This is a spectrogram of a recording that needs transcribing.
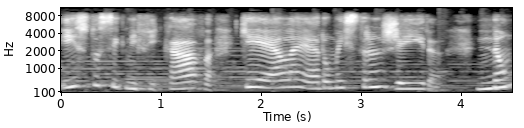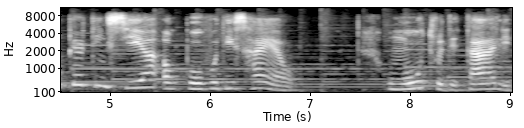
Isto significava que ela era uma estrangeira, não pertencia ao povo de Israel. Um outro detalhe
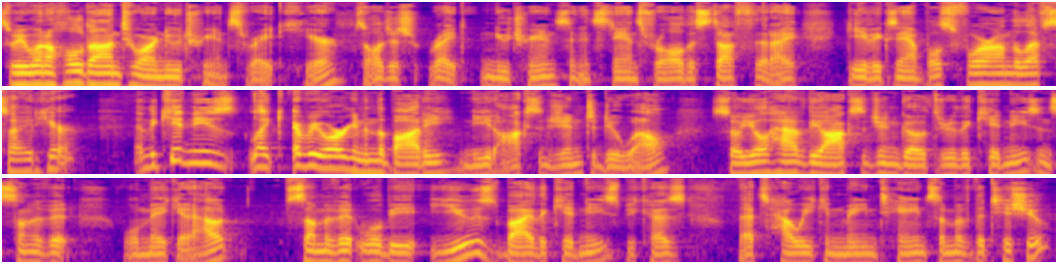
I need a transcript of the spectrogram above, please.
So we want to hold on to our nutrients right here. So I'll just write nutrients and it stands for all the stuff that I gave examples for on the left side here. And the kidneys, like every organ in the body, need oxygen to do well. So you'll have the oxygen go through the kidneys, and some of it will make it out. Some of it will be used by the kidneys because that's how we can maintain some of the tissue.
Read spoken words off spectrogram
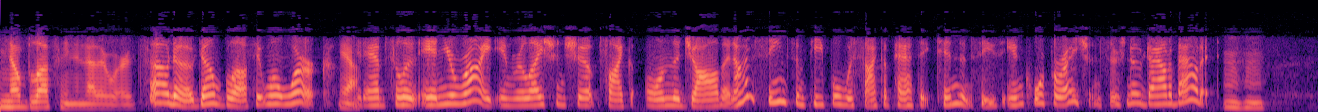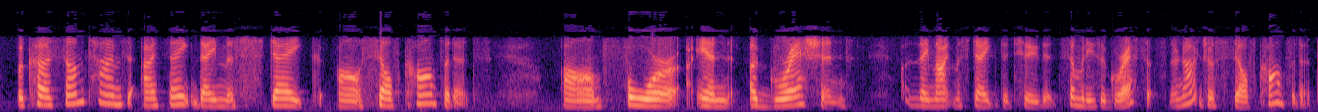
No bluffing, in other words. Oh no, don't bluff. It won't work. Yeah. It absolutely, and you're right, in relationships like on the job, and I've seen some people with psychopathic tendencies in corporations. There's no doubt about it. hmm Because sometimes I think they mistake uh, self-confidence um, for an aggression. They might mistake the two, that somebody's aggressive. They're not just self-confident,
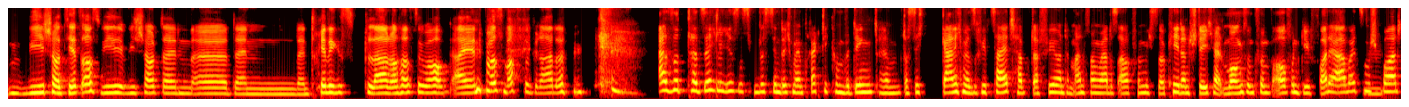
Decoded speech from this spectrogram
wie schaut es jetzt aus? Wie, wie schaut dein, äh, dein, dein Trainingsplan aus? Hast du überhaupt einen? Was machst du gerade? Also tatsächlich ist es ein bisschen durch mein Praktikum bedingt, ähm, dass ich gar nicht mehr so viel Zeit habe dafür. Und am Anfang war das auch für mich so, okay, dann stehe ich halt morgens um fünf auf und gehe vor der Arbeit zum mhm. Sport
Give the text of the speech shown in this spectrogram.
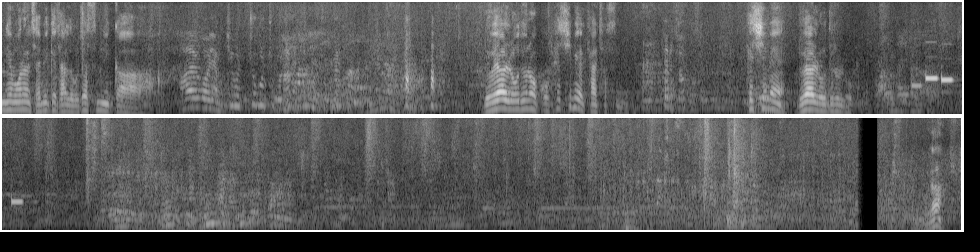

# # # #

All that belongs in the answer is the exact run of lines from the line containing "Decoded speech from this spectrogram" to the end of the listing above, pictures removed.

• SOLUTION FOR THIS PROBLEM
Decoded speech from this spectrogram
wie schaut es jetzt aus? Wie, wie schaut dein, äh, dein, dein Trainingsplan aus? Hast du überhaupt einen? Was machst du gerade? Also tatsächlich ist es ein bisschen durch mein Praktikum bedingt, ähm, dass ich gar nicht mehr so viel Zeit habe dafür. Und am Anfang war das auch für mich so, okay, dann stehe ich halt morgens um fünf auf und gehe vor der Arbeit zum mhm. Sport
Give the text of the speech shown in this spectrogram.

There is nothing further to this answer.